Keeping your loved ones’ winter health in check is incredibly important

Contagious diseases can go around at any time of year, but it is no secret that colds and flu are most common in the winter. Doctor’s surgeries tend to be busiest once the weather starts to get cooler. Not all winter health problems can be fixed by spending a few days relaxing on the sofa and eating chicken soup.

Colds and flu are not the only health problems that are more common in the winter than they are in the warmer months. Doctors and hospitals also see more cases of pneumonia, heart attacks, strokes, and depression more in the winter than they do in the summer.

Winter Health Risks

Some people are a higher risk than others of developing winter health problems. Young children and people over the age of 65 are at higher risk than other age groups of becoming seriously ill if they are infected with influenza.

As a way to keep safe, having the flu vaccine can help. The earlier you have it the more likely you avoid it before flu season is in full swing. Most doctors offer the flu vaccine, as can several high street pharmacists.
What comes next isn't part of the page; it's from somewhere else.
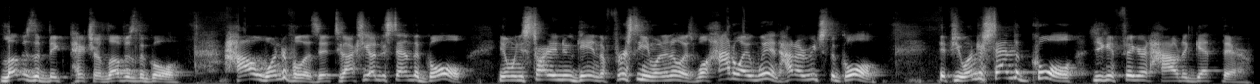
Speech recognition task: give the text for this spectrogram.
Love is the big picture, love is the goal. How wonderful is it to actually understand the goal? You know, when you start a new game, the first thing you want to know is, well, how do I win? How do I reach the goal? if you understand the goal, you can figure out how to get there.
Older adults are the most vulnerable to pneumonia, heart attack, stroke, and depression at any time of year, but especially in the winter. The risk increases if they have chronic cardiovascular disease or kidney or lung problems.

Staying Warm Makes All the Difference
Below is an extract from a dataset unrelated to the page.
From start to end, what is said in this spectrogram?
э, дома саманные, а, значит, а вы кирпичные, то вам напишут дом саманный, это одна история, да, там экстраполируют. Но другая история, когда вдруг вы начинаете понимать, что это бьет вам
In addition to, and often overlapping with the elderly and people with chronic health conditions, the other group with the highest risk of winter health problems is people who do not have heating in their homes. Elderly people who live on a fixed income are especially vulnerable to not being able to pay for heating.

If you do not have heating in your home, you should take action before the weather gets cold and your health suffers. If you have relatives or friends who have heating in their homes, arrange to stay with them on the coldest days of the year. Loneliness also increases one’s vulnerability to many health problems, so having plans to visit your family and friends will help.

If you do not have any heated place to go, ask your doctor about options for getting heating this winter. You can also warm your bed with an electric blanket or a hot water bottle. Eat soup and drink hot tea when possible.

If you have elderly neighbors who have limited mobility, ask them about their plans to stay warm. If they are willing, take them grocery shopping before a particularly cold front. Offer to lend them your electric blanket if they do not have one, or invite them over for tea in your warm kitchen.